Despite Weimar’s prominent role in Luther’s life, in a town west of Erfurt the founder of Protestantism made his most significant mark. After being charged with heresy, the ex-communicated monk sought refuge at the imposing Wartburg Castle, just outside Eisenach.
In an austere cell inside the castle, he spent his days translating the New Testament of the Bible from Greek to German, a move that would reform the German language along with the Christian religion. Visitors today can see a rendition of the room in which he resided and learn more about the conditions he endured there. Every year, during summer season, you can catch Wagner’s Tannhäuser when it’s performed in the setting that inspired the renowned opera.
The town of Eisenach also pays homage to its history with the beautiful timber-framed Luther House museum, along with a Bach House dedicated to the classical musician who, two centuries after Luther’s death, spent half of his life in Thuringia. In nearby Arnstadt, where Bach held his first post as an organist and home to Bach’s Wedding church, a new 31-mile cycle path takes you through the stunning natural environment while introducing you to the region’s other native son. Each year, Thuringia Bach Weeks in April also pays tribute to Bach, who set Luther’s words to music and whose works were often inspired by the Reformation.
When to go
Though it’s been more than 500 years since Martin Luther first posted his ideas for reform to a church bulletin board, you can immerse yourself in his legacy in the region where he lived and worked. With future anniversary celebrations in the works for 2024 and 2025, now’s the time to plan a trip to LutherLand to learn more about the Reformation and its leader’s rebellious spirit up close.
A particularly special time to discover LutherLand and Germany is during the festive Advent season. The Weihnachtsland am Rennsteig holds the distinction of being the home of the original bauble, or glass ornaments that have come to be ubiquitous during Christmas. Germany’s famous Christmas markets in Erfurt, Weimar, and Wittenberg, or the unique historic market at Wartburg Castle, are also well worth a visit, as are the Festival of Light in Magdeburg and Advent lights at Erfurt’s Augustinian Monastery.
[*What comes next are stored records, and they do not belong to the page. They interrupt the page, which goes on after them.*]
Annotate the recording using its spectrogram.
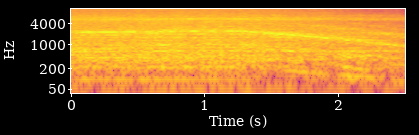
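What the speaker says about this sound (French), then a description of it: "baissez votre batteur" An electric hand mixer whirs steadily at high speed while beating a Christmas spritz cookie dough, its loud motor pitch sliding downward near the end as it slows.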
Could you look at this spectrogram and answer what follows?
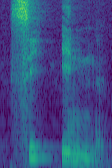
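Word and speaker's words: cin: Ainsi, pour faire entrer les informations dans le programme, on utilise ces in prononcé si in.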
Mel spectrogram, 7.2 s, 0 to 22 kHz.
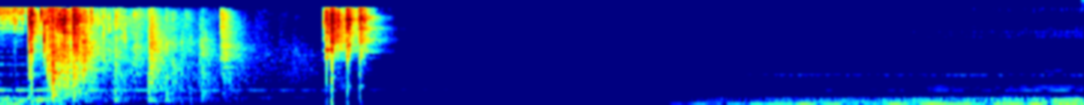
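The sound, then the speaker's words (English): A nutcracker cracks an ice cube on a balcony: a sharp, loud crack rings out, followed by a brief burst of splintering snaps near 2.3 seconds, then silence before a low, steady hum rises and continues. “on the balcony by himself regards the contract, tears up the contract, takes a puff of his cigarette, picks up the nutcracker and cracks the last ice cube.”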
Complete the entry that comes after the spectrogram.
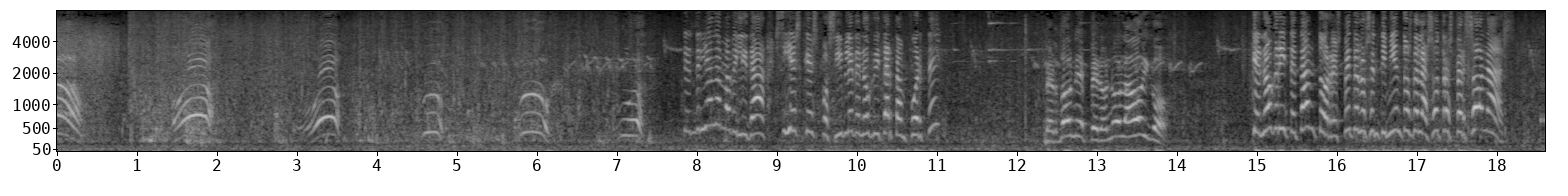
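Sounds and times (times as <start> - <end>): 
person jumping into swimming pool splash: 0.0 - 7.5
speech: 9.0 - 11.2, 12.4 - 14.0, 15.0 - 18.2.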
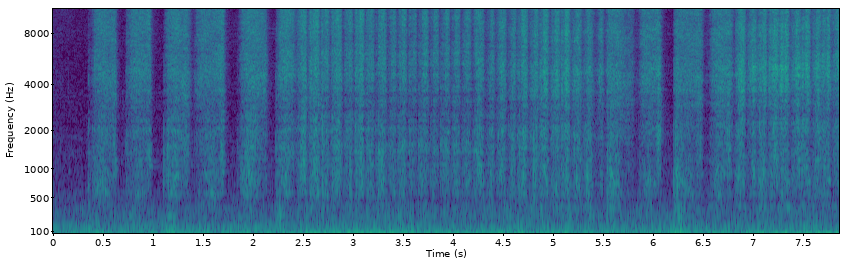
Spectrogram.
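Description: A paintbrush scrubs paint onto canvas for a covered-bridge landscape with pine trees, making a steady, close, dry rubbing hiss in quick repeated strokes that runs throughout without speech.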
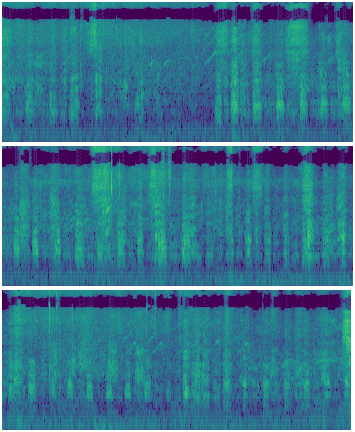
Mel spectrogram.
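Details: Staffordshire Bull Terrier puppy on his first big day at a dog park, meeting many large dogs: quick, rhythmic panting breaths, roughly three per second, steady and breathy over a constant outdoor background hiss.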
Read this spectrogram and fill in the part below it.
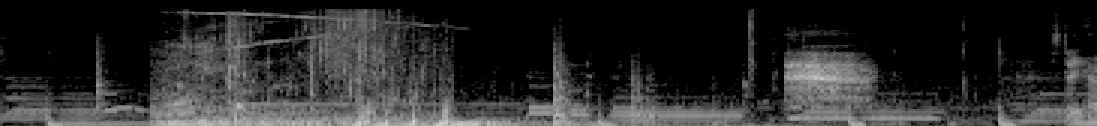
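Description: Water splashes and pours noisily for a couple of seconds, followed by a brief gurgle and a few thuds, with music playing in the background.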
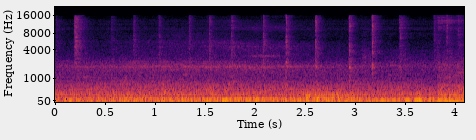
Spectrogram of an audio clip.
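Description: Cabin noise inside a moving passenger train coach: a steady low rumble of the running gear, with frequent light clicks and rattles.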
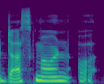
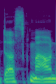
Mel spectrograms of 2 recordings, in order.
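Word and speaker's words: Duskmourn: played are draft so dusk M I said it right that time but I almost said dusk Mound I swear to God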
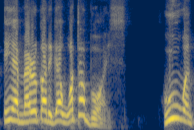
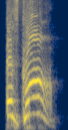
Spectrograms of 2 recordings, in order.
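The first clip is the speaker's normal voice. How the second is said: higher and louder, final; loud insistence; 8 semitones higher, 6 dB louder than usual. Real, not acted. Caller insisting their future is gone, loud. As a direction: slam it down loud.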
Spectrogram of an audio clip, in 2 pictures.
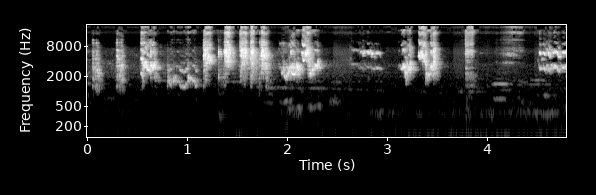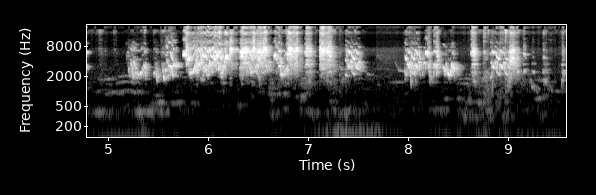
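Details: Budgerigars kept as pets chirp and warble busily on December 14, 2023. Short sharp tweets mix with longer raspy chattering runs, loudest around the middle, over a soft low background murmur.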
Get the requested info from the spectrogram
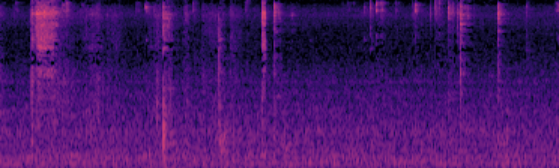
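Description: Steel spoon scraping and clinking against an iron kadai as roasted dry red chillies are scooped out, with a short scrape about half a second in, followed by scattered light clicks and ticks.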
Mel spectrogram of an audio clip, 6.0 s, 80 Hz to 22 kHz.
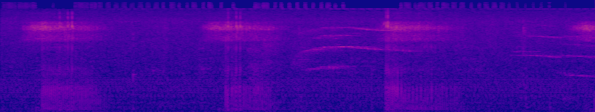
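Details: Sleeping baby girl snoring: three soft, buzzing snores about every two seconds, roughly 30 breaths a minute, with birdsong in the background.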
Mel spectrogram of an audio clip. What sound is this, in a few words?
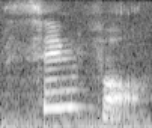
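"sinful", American English; pronunciations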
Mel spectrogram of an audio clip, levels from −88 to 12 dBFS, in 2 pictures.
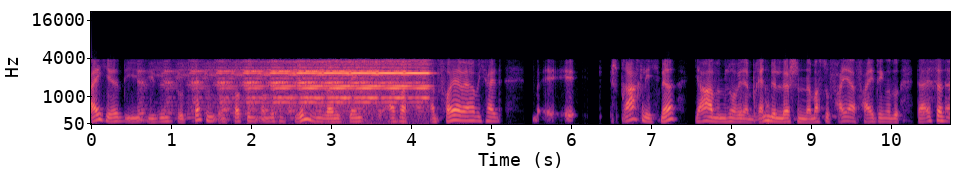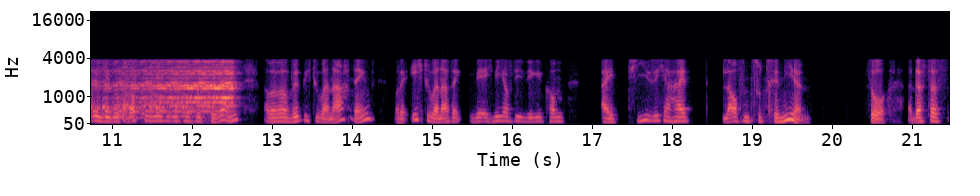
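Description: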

Luther left his mark on so many places—including the picturesque villages of Quedlinburg and Schmalkalden, famed for their timber-framed construction—where his long-lasting influence can inspire you. Along with a wealth of natural beauty and cultural offerings, a trip to LutherLand is as enlightening as it is rejuvenating.